Customized versions of Android were nice on top of Cupcake and Donut. However, for Froyo and beyond, custom skins create more problems than they fix. Back in ancient times when we were proudly rocking Android 1.5 on our phones, HTC’s Sense UI was a nice improvement over vanilla Android. HTC added a lot of polish to Android’s hard-on-the-eyes stock look and feel. Sense also improved the overall experience of Android with things like pinch-to-zoom and an easier way to copy and paste. But those days are gone, with Froyo Google has now quickly closed the gap between Sense and stock Android  — and it will blow right past it with Gingerbread. Basically, custom skins no longer add killer features or fill in the holes that Android once had. We have no use for them now.

Gingerbread and software updates

The obvious and most known drawback from custom skins is longer waiting periods to get software updates. Two things are undeniably true in the mobile tech world; Apple will never apologize for their mistakes and custom versions of Android will take longer to get updates. That’s just the way it is and will always be. Basically, the more you change Android, the longer it will take you to get everything working when Google releases the source code.  Eight months ago, whenever anybody bought an Android phone they were making a choice — knowingly or not. Do I want a more polished version of Android or quicker software updates? Today it’s different, the more Google improves Android the more that question becomes: Do I care about quicker software updates or not? And that brings us to the next version of Android: Gingerbread.

We’re – according to rumors – about three months away from the release of Gingerbread.

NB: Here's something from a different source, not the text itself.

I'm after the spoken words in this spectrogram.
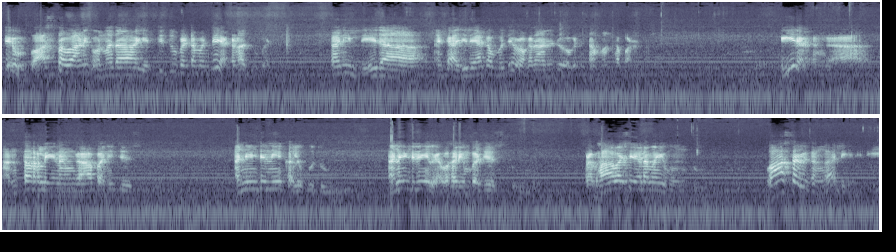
అంటే వాస్తవానికి ఉన్నదా? ఎత్తి చూపెట్టమంటే ఎక్కడా చూపెట్టం. కానీ లేదా అంటే అది లేకపోతే ఒకదానితో ఒకటి సంబంధపడటం. ఈ రకంగా అంతర్లీనంగా పనిచేస్తూ అన్నింటినీ కలుపుతూ అన్నింటినీ వ్యవహరింపజేస్తూ ప్రభావశీలమై ఉంటూ వాస్తవికంగా లేనిది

Gingerbread as I told you right after Google I/O will be all about the user experience. An Android UI overhaul is long overdue and Gingerbread might be the one to finally bring it to us. A truly beautiful stock Android UI will hopefully discourage OEMs and carriers from hiding it underneath a sea of rainbow-colored madness. If that works, it might fix the custom skins issue three months down the road. But what about the millions of people that buy an Android phone before then? They’re pretty much playing Russian Roulette. You might buy a vanilla Android phone like the Samsung Intercept but never get Gingerbread. Or you might get a customized Android phone, but then OEMs usually stick to the same UI when they release a software update. So you may actually get Gingerbread on your brand new Droid X but you won’t get the eye candy the stock version brings, you’ll be stuck with Ninjablur — the same goes for every other phone with custom Android.

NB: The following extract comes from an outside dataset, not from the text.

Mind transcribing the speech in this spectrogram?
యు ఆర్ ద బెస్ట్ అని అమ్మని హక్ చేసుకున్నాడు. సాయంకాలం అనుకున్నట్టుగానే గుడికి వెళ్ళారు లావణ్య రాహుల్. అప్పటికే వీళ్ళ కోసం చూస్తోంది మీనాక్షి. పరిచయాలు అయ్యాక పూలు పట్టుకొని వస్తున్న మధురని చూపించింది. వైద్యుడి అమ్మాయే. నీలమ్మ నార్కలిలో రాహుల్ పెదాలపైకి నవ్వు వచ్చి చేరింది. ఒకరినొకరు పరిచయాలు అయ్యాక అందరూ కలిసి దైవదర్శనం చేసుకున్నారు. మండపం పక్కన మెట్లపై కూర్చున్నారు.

Moreover, if Google makes some pretty deep changes with Gingerbread – like the way Notifications or multitasking works  – it will be much harder for OEMs to throw their UI versions on top of it. If that happens, I’m not holding my breath on any currently being sold Android phone ever having Gingerbread. One thing’s for sure, Google’s very own baby – the Nexus One – will be the first one to get Gingerbread’s over-the-air update.  If you care about getting software updates, I can’t recommend any other phone right now. If you’re buying an Android phone in the next three months you have a choice to make. Would you rather have a slightly more polished Android 2.1/2.2 or stock Android 3.0?

UPDATE: That was quick, the Nexus One is no longer available from Google’s online store. It will be missed.